An economist says the high dairy prices at Fonterra's latest global dairy auction suggests that there will be good revenue coming from the dairy sector over the next 12 months.
The Global Dairy Trade Weighted Index, which covers a range of 30 products, fell 2.4% with an average selling price of $US4847 a tonne.
It's the first fall since June, and is off the back of very high dairy prices. The average winning price in the latest auction is almost three quarters higher than it was this time last year.
The volumes traded rose nearly 60% to more than 60,587 tonnes.
Bank of New Zealand economist Doug Steel says while he will be watching for any impact of Fonterra's contamination scare in the longer term, from the latest auction result there's no sign that the market has been spooked.
He says prices for whole milk powder have strengthened in the longer term, which he says is important particularly for November through to February contracts when the bulk of New Zealand milk is made.
"The fact we're going to get good prices for the bulk of New Zealand's dairy output over the coming 12 months is very good news."
Mr Steel says there are a number of factors which could have influenced the latest dairy prices.
Cheese has been stockpiled in the US and the outlook for US milk production is increasing because grain prices are coming down.
Mr Steel says these factors have seen milk prices in the US fall quite a way from the previous auction, which may be having a downward influence on prices.

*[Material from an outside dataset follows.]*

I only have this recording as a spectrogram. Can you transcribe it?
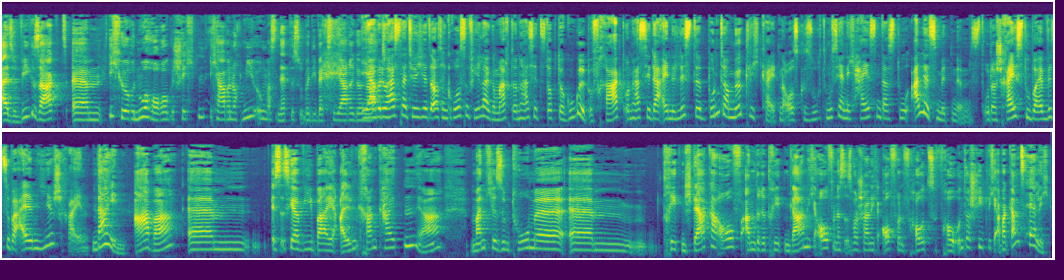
Also, wie gesagt, ähm, ich höre nur Horrorgeschichten. Ich habe noch nie irgendwas Nettes über die Wechseljahre gehört. Ja, aber du hast natürlich jetzt auch den großen Fehler gemacht und hast jetzt Dr. Google befragt und hast dir da eine Liste bunter Möglichkeiten ausgesucht. Muss ja nicht heißen, dass du alles mitnimmst. Oder schreist du bei, willst du bei allem hier schreien? Nein, aber ähm, es ist ja wie bei allen Krankheiten, ja. Manche Symptome ähm, treten stärker auf, andere treten gar nicht auf und das ist wahrscheinlich auch von Frau zu Frau unterschiedlich. Aber ganz ehrlich,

He says a 2.4% change in overall milk prices between two periods is well within the norm for these milk auctions.